Enforcing Non-Compete Agreements Against California Employees – Part II

In Enforcing Non-Compete Agreements Against California Employees — Part I, I discussed how a Massachusetts company might be able to enforce a non-compete against a California employee by including a Massachusetts choice of law provision in an employment agreement.  In this post, I will discuss three scenarios under which an employer may be able to obtain an actual (or the functional equivalent) of a non-compete with respect to California residents/employees even if California law applies.

1.      Enforcing a Non-Compete Against the Seller of Goodwill or Equity

 Section 16601 of the California Business and Professional Code states:

Any person who sells the goodwill of a business, or any owner of a business entity selling or otherwise disposing of all of his or her ownership interest in the business entity, or any owner of a business entity that sells (a) all or substantially all of its operating assets together with the goodwill of the business entity, (b) all or substantially all of the operating assets of a division or a subsidiary of the business entity together with the goodwill of that division or subsidiary, or (c) all of the ownership interest of any subsidiary, may agree with the buyer to refrain from carrying on a similar business within a specified geographic area in which the business so sold, or that of the business entity, division, or subsidiary has been carried on, so long as the buyer, or any person deriving title to the goodwill or ownership interest from the buyer, carries on a like business therein.

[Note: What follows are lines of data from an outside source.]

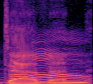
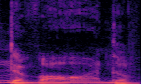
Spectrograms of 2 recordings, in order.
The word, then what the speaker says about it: Devon: of an iron a so immediately it's not devin it's devon i'm just sitting there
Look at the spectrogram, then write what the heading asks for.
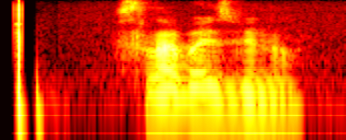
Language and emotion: Russian, neutral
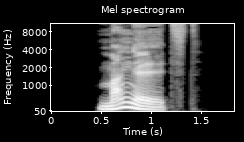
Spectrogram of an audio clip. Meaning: second-person singular present of mangeln
- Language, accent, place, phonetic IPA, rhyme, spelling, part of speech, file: German, Germany, Berlin, [ˈmaŋl̩st], -aŋl̩st, mangelst, verb, De-mangelst.ogg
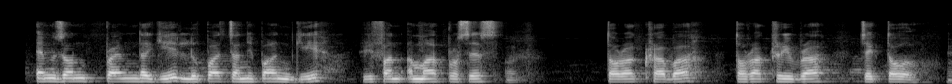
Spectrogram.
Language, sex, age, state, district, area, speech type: Manipuri, male, 18-30, Manipur, Senapati, rural, read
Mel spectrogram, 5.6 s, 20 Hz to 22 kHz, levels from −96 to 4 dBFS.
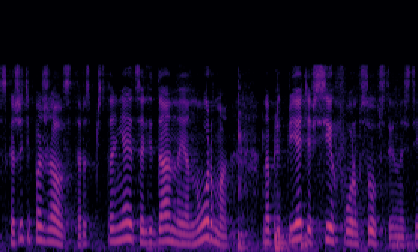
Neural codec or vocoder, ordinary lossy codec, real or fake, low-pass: none; none; real; none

Plainly, in light of this provision, a purchaser of the goodwill of, or equity in, a California business should not think that she necessarily has to risk being in competition with the seller.  A traditional non-compete might be both negotiable and enforceable in such circumstances.  Having said that, however, it is important to keep in mind that this exception to the general prohibition against the enforceability of non-competes only applies to the actual seller; it does not apply to any other employee of the business at issue.

2.      Using Post-Employment Forfeiture of Compensation to Obtain a Non-Compete

An option that may be effective in some situations is to have an employment agreement that calls for the employee to forfeit a benefit if she were to compete against the company post-employment.  While one of the most common ways to structure such an arrangement is through an employment agreement that calls for an employee to forfeit her right to unvested stock options if she competes with the company post-employment, giving up equity (or potential equity) is not the only type of  “forfeiture-for-competition” agreement that will be enforceable.  A February, 2012 blog post by Irving M. Geslewitz provides other examples and has a nice discussion of how to structure such agreements.

3.      Enforcing a Non-Compete Where Trade Secrets are at Issue  

While not technically an exception to California’s bar on non-competes, the Court of Appeals of California has made it clear that an employer can prevent a former employee from competing – even absent an agreement – if that competition hinges on the use of the former employer’s confidential information or trade secrets.  In The Retirement Group v. Galante the Court held that “a former employee may be barred from soliciting existing customers to redirect their business away from the former employer and to the employee’s new business if the employee is utilizing trade secret information to solicit those customers.”  Thus, while there surely is a high threshold to prove that information is legally confidential or a true trade secret, protecting such information by obtaining a de facto non-compete is viable. 

In sum, even if California law applies there still may be ways that in-house counsel can protect their businesses from the competition of former employees.